In our latest ‘Peek Behind the Research’ interview from the 2022 European Meeting of the International Society for Medical Publication Professionals (ISMPP), we speak with Simon Foulcer, David Sheppard and Nichola Gokool of Parexel International about their research ‘Seek and you will [potentially] find: the impact of plain language summary accessibility on engagement and wider dissemination‘.
Read our interview in full below or access the poster here.ISMPP-EU-2022-Seek-and-you-will-potentially-find….
Source: ‘Seek and you will [potentially] find: the impact of plain language summary accessibility on engagement and wider dissemination‘ originally presented at the 2022 European Meeting of ISMPP, January 2022.

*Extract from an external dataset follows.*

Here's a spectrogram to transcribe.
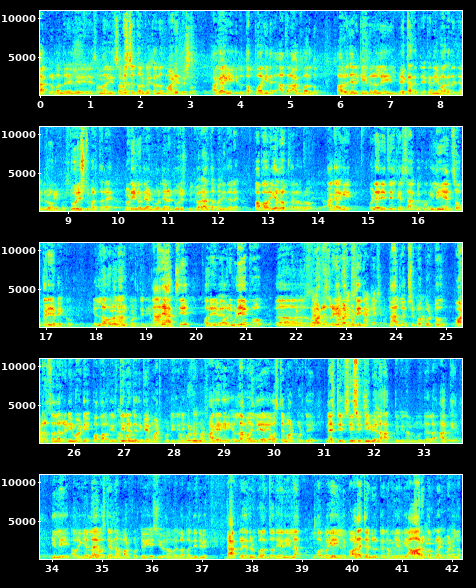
ಡಾಕ್ಟರ್ ಬಂದ್ರೆ ಇಲ್ಲಿ ಸಮ ಸಮಸ್ಯೆ ತರಬೇಕು ಅನ್ನೋದು ಮಾಡಿರಬೇಕು. ಹಾಗಾಗಿ ಇದು ತಪ್ಪು ಆಗಿದೆ. ಆ ಥರ ಆಗಬಾರ್ದು. ಸಾರ್ವಜನಿಕ ಇದರಲ್ಲಿ ಇಲ್ಲಿ ಬೇಕಾಗುತ್ತೆ. ಯಾಕಂದ್ರೆ ಈ ಭಾಗದ ಜನರು ಟೂರಿಸ್ಟ್ ಬರ್ತಾರೆ. ನೋಡಿ ಇಲ್ಲೊಂದು ಎರಡು ಮೂರು ಜನ ಟೂರಿಸ್ಟ್ ಜ್ವರ ಅಂತ ಬಂದಿದ್ದಾರೆ. ಪಾಪ ಅವ್ರಿಗೆ ಎಲ್ಲಿ ಹೋಗ್ತಾರೆ ಅವರು? ಹಾಗಾಗಿ ಒಳ್ಳೆ ರೀತಿಯಲ್ಲಿ ಕೆಲಸ ಆಗಬೇಕು. ಇಲ್ಲಿ ಏನು ಸೌಕರ್ಯ ಬೇಕು? ಎಲ್ಲವನ್ನೂ ನಾನು ಕೊಡ್ತೀನಿ. ನಾನೇ ಹಾಕ್ಸಿ ಅವ್ರಿಗೆ ಅವ್ರಿಗೆ ಉಳಿಯಕ್ಕೂ ವಾಟರ್ಸ್ ರೆಡಿ ಮಾಡಿಕೊಟ್ಟಿದ್ದೀನಿ. ನಾಲ್ಕು ಲಕ್ಷ ರೂಪಾಯಿ ಕೊಟ್ಟು ವಾಟರ್ಸ್ ಎಲ್ಲ ರೆಡಿ ಮಾಡಿ ಪಾಪ ಅವ್ರು ಇರ್ತೀನಿ ಅನ್ನೋದಕ್ಕೆ ಮಾಡಿಕೊಟ್ಟಿದ್ದೀನಿ. ಹಾಗಾಗಿ ಎಲ್ಲ ಇಲ್ಲಿ ವ್ಯವಸ್ಥೆ ಮಾಡಿಕೊಡ್ತೀವಿ. ನೆಕ್ಸ್ಟ್ ಇಲ್ಲಿ ಸಿ ಸಿ ಟಿ ವಿ ಎಲ್ಲ ಹಾಕ್ತೀವಿ ನಾವು ಮುಂದೆ ಎಲ್ಲ ಹಾಕಿ ಇಲ್ಲಿ ಅವ್ರಿಗೆ ಎಲ್ಲ ವ್ಯವಸ್ಥೆಯನ್ನು ನಾವು ಮಾಡಿಕೊಡ್ತೀವಿ. ಎ ಸಿ ಯು ನಾವೆಲ್ಲ ಬಂದಿದ್ದೀವಿ. ಡಾಕ್ಟ್ರ್ ಹೆದರ್ಕೊಳ್ಳೋಂಥದ್ದು ಏನೂ ಇಲ್ಲ ಅವ್ರ ಬಗ್ಗೆ ಇಲ್ಲಿ ಭಾಳ ಜನರು ನಮಗೇನು ಯಾರು ಕಂಪ್ಲೇಂಟ್ ಮಾಡಿಲ್ಲ.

Why did you carry out this research?
The value of publishing plain language summaries (PLS) alongside a manuscript is now well recognized and there is an increasing trend among journals to not only accept, but to actively encourage PLS submissions. In the last few years, there has been considerable focus on recommendations and toolkits for the development of PLS. While these toolkits are important, there is significant heterogeneity in how PLS are made accessible to the reader.

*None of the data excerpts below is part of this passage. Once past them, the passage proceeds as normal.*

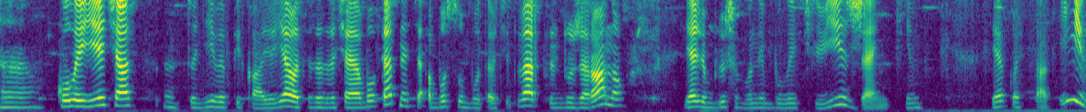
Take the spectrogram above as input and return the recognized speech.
Е, Коли є час, е, тоді випікаю. Я оце зазвичай або п'ятниця, або субота. В четвер це дуже рано. Я люблю, щоб вони були свіженькі. Якось так. І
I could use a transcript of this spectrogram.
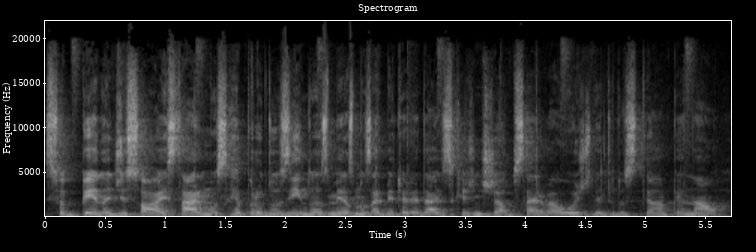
sob pena de só estarmos reproduzindo as mesmas arbitrariedades que a gente já observa hoje dentro do sistema penal.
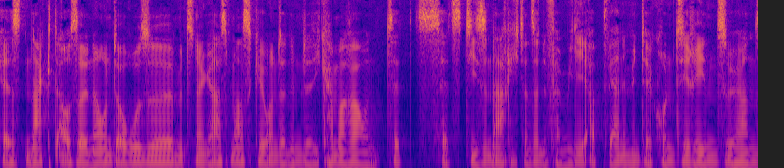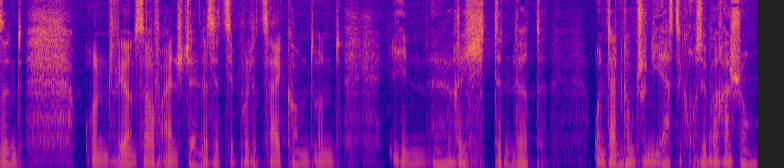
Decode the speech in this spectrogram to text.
Er ist nackt außer in der Unterhose mit so einer Gasmaske und dann nimmt er die Kamera und setzt, setzt diese Nachricht an seine Familie ab, während im Hintergrund Sirenen zu hören sind und wir uns darauf einstellen, dass jetzt die Polizei kommt und ihn äh, richten wird. Und dann kommt schon die erste große Überraschung,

The impact of differences in journal approach to accessibility on PLS engagement has not been investigated. The objective of our research was to assess the impact of PLS accessibility on wider dissemination and sharing.
What were the main findings?

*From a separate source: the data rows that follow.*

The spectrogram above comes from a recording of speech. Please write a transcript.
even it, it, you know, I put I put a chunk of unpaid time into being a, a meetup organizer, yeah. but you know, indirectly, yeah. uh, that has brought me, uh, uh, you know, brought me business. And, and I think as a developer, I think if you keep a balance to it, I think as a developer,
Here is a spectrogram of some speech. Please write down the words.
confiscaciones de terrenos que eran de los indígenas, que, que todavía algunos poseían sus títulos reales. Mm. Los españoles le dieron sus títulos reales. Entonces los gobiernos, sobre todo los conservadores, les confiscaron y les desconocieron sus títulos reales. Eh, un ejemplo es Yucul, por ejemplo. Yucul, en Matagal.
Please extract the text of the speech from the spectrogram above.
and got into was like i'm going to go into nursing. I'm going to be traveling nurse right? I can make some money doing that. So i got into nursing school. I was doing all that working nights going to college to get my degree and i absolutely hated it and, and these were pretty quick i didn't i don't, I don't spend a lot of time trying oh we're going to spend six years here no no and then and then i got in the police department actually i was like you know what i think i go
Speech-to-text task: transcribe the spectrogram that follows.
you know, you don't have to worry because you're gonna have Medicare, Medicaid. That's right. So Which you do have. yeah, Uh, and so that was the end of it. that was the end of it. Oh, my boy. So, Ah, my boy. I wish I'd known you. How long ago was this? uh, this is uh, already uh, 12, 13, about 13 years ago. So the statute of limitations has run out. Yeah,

We analysed several journals publishing PLS alongside manuscripts. These journals took different approaches to making these PLS available, such as publishing on a stand-alone platform, creating a dedicated page on the journal website, and embedding within the article itself. We designed the study to identify who was accessing the content and how they were sharing it.
Our results demonstrated that patients and patient representatives were more likely to access the PLS if they were freely accessible and clearly sign-posted on the journals website. Journals using a dedicated website for PLS saw the largest levels of patient engagement; over 20% of PLS article shares were by patients or patient representatives. Perhaps unsurprisingly, we were unable to identify any shares by patients when the PLS was published as part of the article and behind a paywall.
Were you surprised by any of the results?
Yes, the main surprise was the connection between improved journal accessibility of PLS and greater sharing on social media by patients or patient advocates. This highlights the critical role journals can play in ensuring PLS are easily accessible and can readily be shared by patients.
Are you looking to continue this research further?
Yes, we are looking to expand the number of therapy areas analysed to identify any specific trends or requirements for enhancing PLS accessibility.
Finally, what are your thoughts on the future of PLS and their place in medical/scientific research?
PLS are essential to communicate medical/scientific research to lay audiences and should be considered as a mandatory element of all publications. Further work is needed to ensure PLS can be easily found and accessed by the intended audiences and disseminated more widely to patients and patient advocates.
Acknowledgements: The research was funded by Parexel.